I often forget I am, in fact, English.
I have an Irish passport, which I got 33 years ago.
I didn’t jump ship because of Brexit. That was only a twinkle in David Cameron’s eye then. I jumped ship because I hate the inflated sense of England’s superiority.
Do I sound like I am from Ireland?
I have the worst accent in England, in my view (Birmingham). It is now in Ireland. I hope you enjoy it.
Peaky Blinders has helped, but we don’t all look like Cillian Murphy.
Yes, I would pull down Britain’s statues of slave-owners too. It would be the least I could do.
I hate the things England has done to Ireland.
I hate the things still done to this island in the name of King and country, and any British government that fancies a tilt at supremacy.
Cúpla focal will not erase the past, wherever they are spoken and whoever utters them.
Queen Elizabeth II might have acknowledged the “painful legacy” of the relationship between Britain and Ireland when she visited these grateful shores, but is that enough? Is all forgotten?
What is a famine between friends?
“Together, we have much to celebrate,” the late queen of England said. “The ties between our people, the shared values and the economic, business and cultural links that make us so much more than just neighbours – that make us firm friends and equal partners.”
I deplore the violence of the Troubles but do I think Ireland should show “forbearance” and “conciliation” and not be bound by the past as England’s queen wanted?
I do not sir.
Keeping your upper lip stiffened is the British way, whatever they steal and wherever they steal it. There is no point in crying over spilt people – and they don’t.
Are the bonds that bind me, a little Brit, to Ireland, strong?
If the West Indies take England on at cricket, or the Republic of Ireland take England on at soccer, you know who we will be cheering for
To paraphrase the late British queen, my relationship with Ireland is long, complex and has often been turbulent, but it is there that she and I must part company.
We are a class apart.
I was on the beach in Co Sligo with my Nan on August 27th, 1979, when my grandad returned from Sligo town to tell us that Lord Mountbatten had been blown up in Mullaghmore on the beach next to us.
We could see the smoke.
Did I care? I was 13, I had other fish to fry, but my grandad went quiet. The ferry back to Holyhead would be interesting. You could see it in his face.
For a man who had lived through the Birmingham pub bombings in 1974 and all that meant for Birmingham’s Irish community. He knew.

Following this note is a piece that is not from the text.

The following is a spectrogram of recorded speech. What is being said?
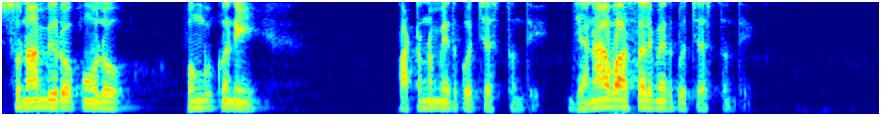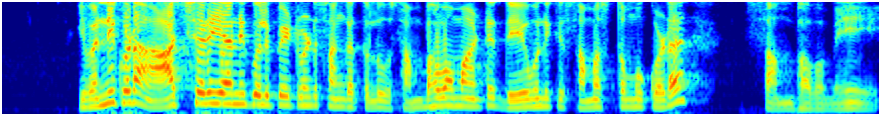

He was dead by the time the St Patrick’s Day parade re-started in Birmingham in 1996. The Birmingham Six, who were wrongly sent to English prisons for the 1974 pub bombings, knew what it meant to do time.
My brother-in-law Junior’s parents come from Jamaica. He is English in Jamaica, but not everyone sees it that way in England.
We both fail Norman Tebbit’s cricket test (young people of Ireland can Google it). If the West Indies take England on at cricket, or the Republic of Ireland take England on at soccer, you know who we will be cheering for.
I used to see Steve Staunton at Dublin Airport when he was flying back to Birmingham after an Ireland match. To say I was thrilled was an understatement. The fact that he played for Aston Villa was the icing on the cake.
When it came to international fixtures, I have always cheered for Ireland. England was a foreign country to me even though I lived there.
Jamaica can be proud of Junior and Ireland can be proud of me. We are both products of Britain’s not-so-proud colonial legacy.
Deal with it.